the nature of police operations in these remote areas. NGOs and
human rights activists rightly fear that heavy-handed efforts to
end the insurgency will cause suffering to the vulnerable
civilian populations in these areas, though GOI and state
officials have repeatedly emphasized the role of development in
any coordinated operation. Nevertheless, NGOs and human rights
activists often idealize the lives of tribals, who often are
struggling to survive on some of the least arable land in some
of the most primitive of conditions, and wrongly condemn the
real benefits of exposure to health and education facilities,
local markets, and the non-agricultural jobs that development
would bring. Moreover, the Maoists pose a real threat to
development and security in the region and efforts to bring
these areas back into the orbit of the government is warranted.





13. (SBU) The potential for human rights abuses by state
security forces in Chhattisgarh is high. All the key
ingredients are there: the state police are preventing any
oversight from civil society groups; the central government has
surged large numbers of paramilitary forces unfamiliar with the
language, communities, and terrain of the region; state
authorities have given a free hand to security forces, who are
suspicious that politically-organized tribals may be Maoist
sympathizers; the Maoists and tribals are virtually
indistinguishable to outsiders, making it extremely difficult to
separate friend from foe; state efforts to recruit tribals as
special police officers has stoked intra-tribal conflict,

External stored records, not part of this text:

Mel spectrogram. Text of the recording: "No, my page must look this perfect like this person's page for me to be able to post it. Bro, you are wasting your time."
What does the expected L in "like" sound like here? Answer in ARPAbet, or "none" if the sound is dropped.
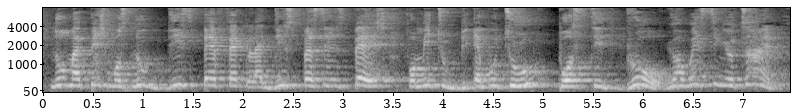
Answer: L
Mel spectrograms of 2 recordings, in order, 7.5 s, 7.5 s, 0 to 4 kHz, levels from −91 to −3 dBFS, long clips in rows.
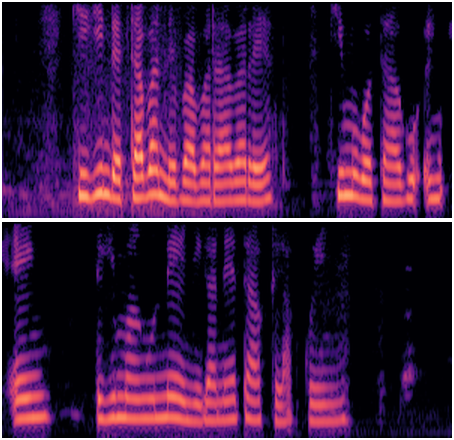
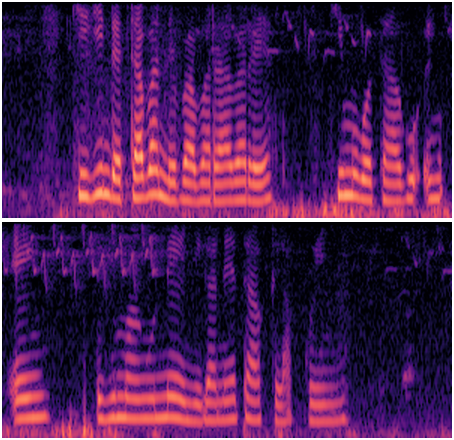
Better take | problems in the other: first | background sound (Bird vocalization, bird call, bird song); 15 dB below the speech

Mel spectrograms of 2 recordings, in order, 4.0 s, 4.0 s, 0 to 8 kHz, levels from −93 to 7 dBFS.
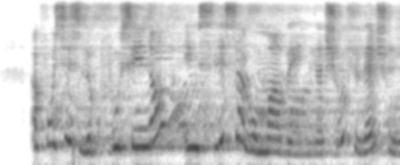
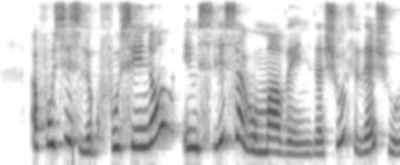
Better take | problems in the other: second | room echo; dies away in 1.8 s

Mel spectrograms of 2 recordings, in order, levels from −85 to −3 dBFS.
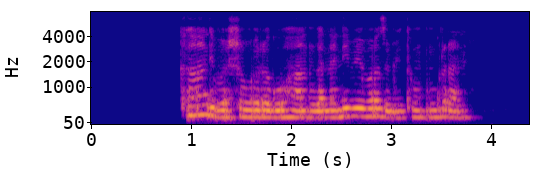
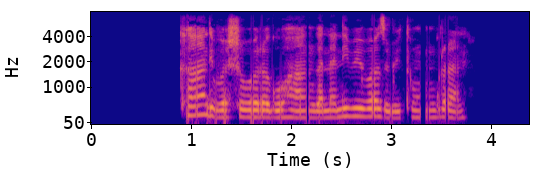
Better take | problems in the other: second | room echo; dies away in 0.3 s

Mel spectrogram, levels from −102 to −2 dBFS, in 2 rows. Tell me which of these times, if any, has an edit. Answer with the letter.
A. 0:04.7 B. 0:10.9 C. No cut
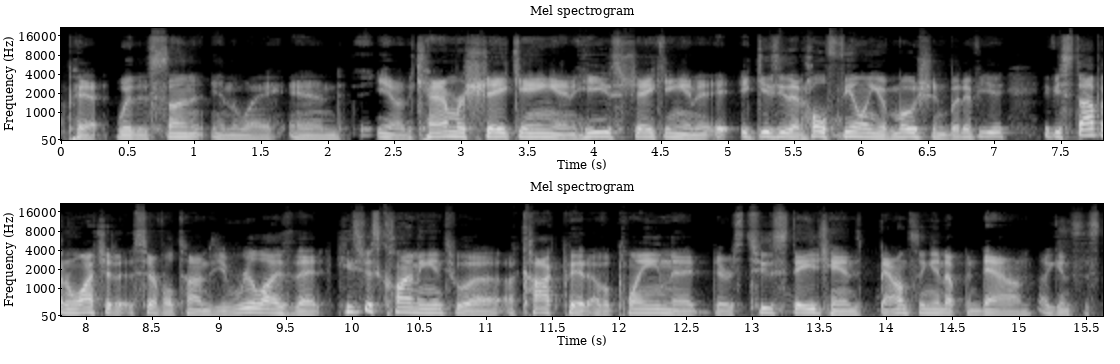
C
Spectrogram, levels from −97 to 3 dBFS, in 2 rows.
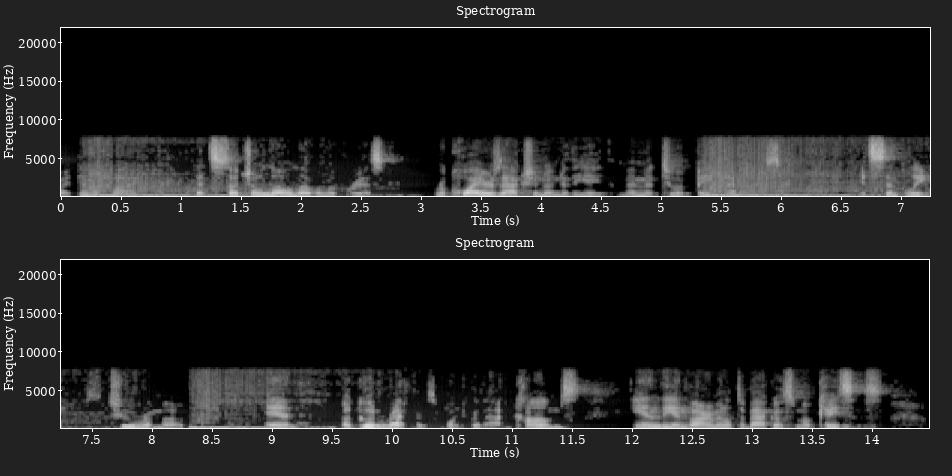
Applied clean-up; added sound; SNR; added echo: classical method spectral subtraction.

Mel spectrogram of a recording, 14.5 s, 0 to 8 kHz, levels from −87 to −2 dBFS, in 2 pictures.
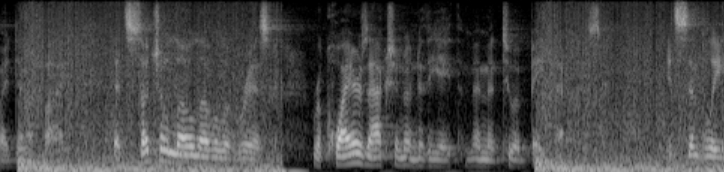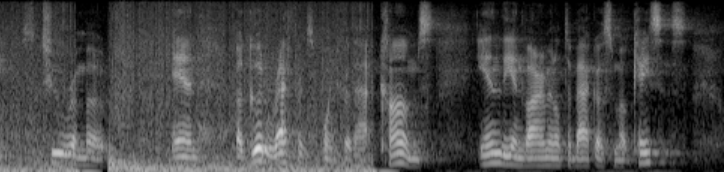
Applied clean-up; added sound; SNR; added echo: none; Explosion; 5 dB; none.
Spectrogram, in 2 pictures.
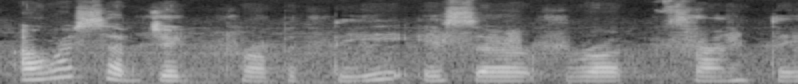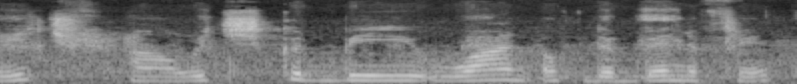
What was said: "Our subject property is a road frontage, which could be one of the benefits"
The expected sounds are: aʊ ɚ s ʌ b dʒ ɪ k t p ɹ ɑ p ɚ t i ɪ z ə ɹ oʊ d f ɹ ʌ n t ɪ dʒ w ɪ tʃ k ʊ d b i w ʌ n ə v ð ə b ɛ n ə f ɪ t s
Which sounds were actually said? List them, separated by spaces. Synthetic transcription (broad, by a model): aʊ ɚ s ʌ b dʒ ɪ k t p ɹ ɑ p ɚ t i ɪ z ə ɹ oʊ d f ɹ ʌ n t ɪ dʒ w ɪ tʃ k ʊ d b i w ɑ n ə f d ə b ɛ n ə f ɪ t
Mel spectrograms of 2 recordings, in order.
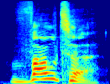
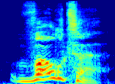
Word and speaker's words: Walther: the correct pronunciation is voter so the W almost sounds like a V or soft F and the th turns into just the T voter now could be wrong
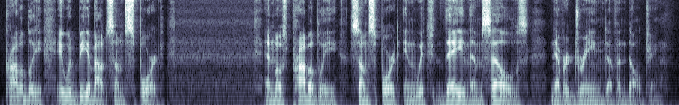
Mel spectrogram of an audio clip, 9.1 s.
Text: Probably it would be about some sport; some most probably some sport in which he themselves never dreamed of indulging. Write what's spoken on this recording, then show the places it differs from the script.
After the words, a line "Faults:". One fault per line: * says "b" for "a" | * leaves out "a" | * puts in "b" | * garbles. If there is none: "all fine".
Probably it would be about some sport; and most probably some sport in which they themselves never dreamed of indulging.
Faults:
* says "and" for "some"
* says "they" for "he"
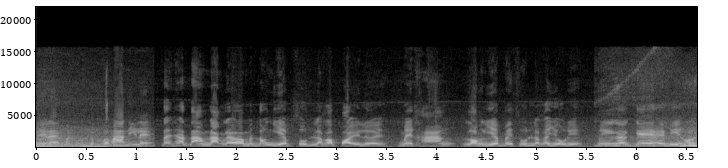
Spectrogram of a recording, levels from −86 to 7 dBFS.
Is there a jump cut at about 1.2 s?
yes; 2 cuts; at 1.2 s, 5.5 s

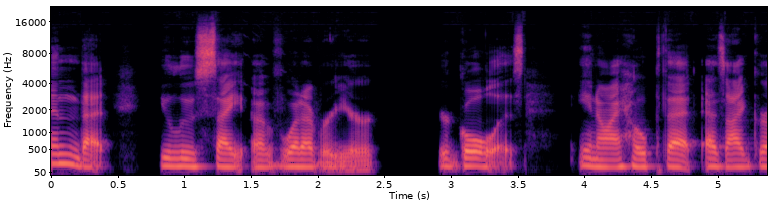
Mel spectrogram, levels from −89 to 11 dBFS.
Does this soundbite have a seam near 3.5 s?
yes; 1 cut; at 3.5 s

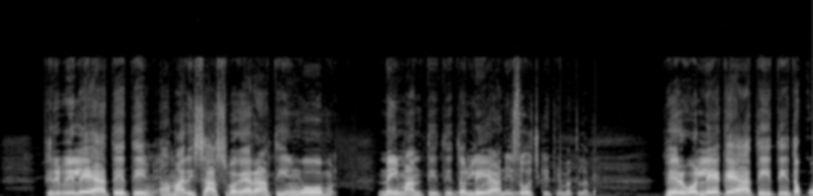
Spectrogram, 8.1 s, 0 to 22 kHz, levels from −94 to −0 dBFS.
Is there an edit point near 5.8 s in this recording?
yes; 1 cut; at 5.8 s

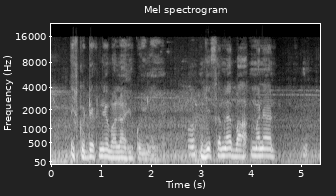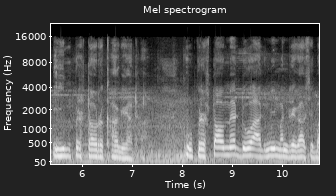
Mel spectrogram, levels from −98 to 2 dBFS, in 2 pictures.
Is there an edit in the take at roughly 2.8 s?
yes; 1 cut; at 2.8 s

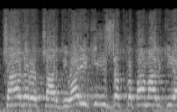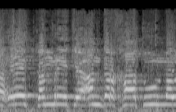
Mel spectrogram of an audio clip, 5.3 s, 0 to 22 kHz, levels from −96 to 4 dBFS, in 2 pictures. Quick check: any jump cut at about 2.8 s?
yes; 1 cut; at 2.8 s

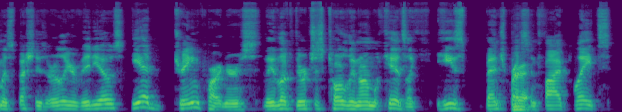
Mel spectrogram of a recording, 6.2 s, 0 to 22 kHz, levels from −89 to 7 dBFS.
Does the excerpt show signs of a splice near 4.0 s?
no; 2 cuts; at 1.2 s, 2.6 s

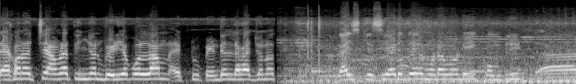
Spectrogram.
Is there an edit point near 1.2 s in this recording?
no; 1 cut; at 2.8 s

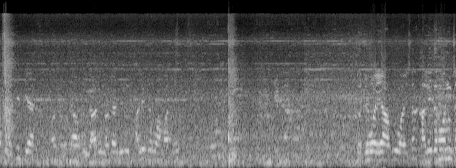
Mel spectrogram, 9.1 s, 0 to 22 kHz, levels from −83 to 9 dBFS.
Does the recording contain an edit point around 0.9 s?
no; 0 cuts

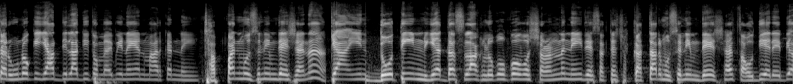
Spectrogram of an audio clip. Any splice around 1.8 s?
yes; 3 cuts; at 1.8 s, 3.7 s, 6.2 s

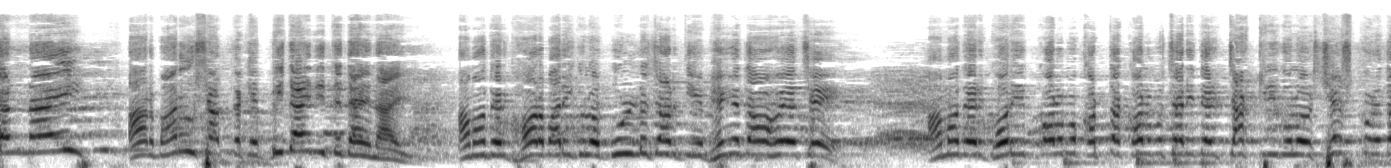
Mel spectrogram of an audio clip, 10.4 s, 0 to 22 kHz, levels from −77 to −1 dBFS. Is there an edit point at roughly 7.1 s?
no; 1 cut; at 3.2 s

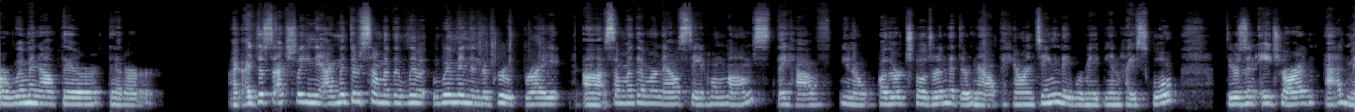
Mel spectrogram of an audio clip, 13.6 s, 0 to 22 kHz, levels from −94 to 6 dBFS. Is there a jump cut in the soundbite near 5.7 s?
yes; 1 cut; at 5.7 s

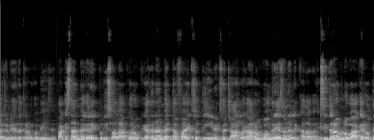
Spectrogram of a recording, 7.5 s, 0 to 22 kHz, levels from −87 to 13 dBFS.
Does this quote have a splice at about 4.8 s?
no; 2 cuts; at 1.0 s, 6.4 s

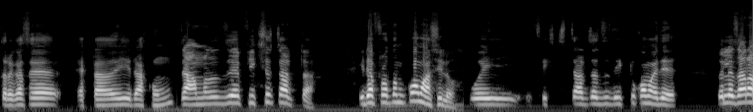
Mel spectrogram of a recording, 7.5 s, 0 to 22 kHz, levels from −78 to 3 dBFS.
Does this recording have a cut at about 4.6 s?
yes; 2 cuts; at 1.6 s, 4.6 s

raising civilian casualties; and the Maoists for their part,
have proven willing to use opportunistic brutality on civilians
and security forces alike, provoking even more cycles of
violence. End Comment.
FOLMSBEE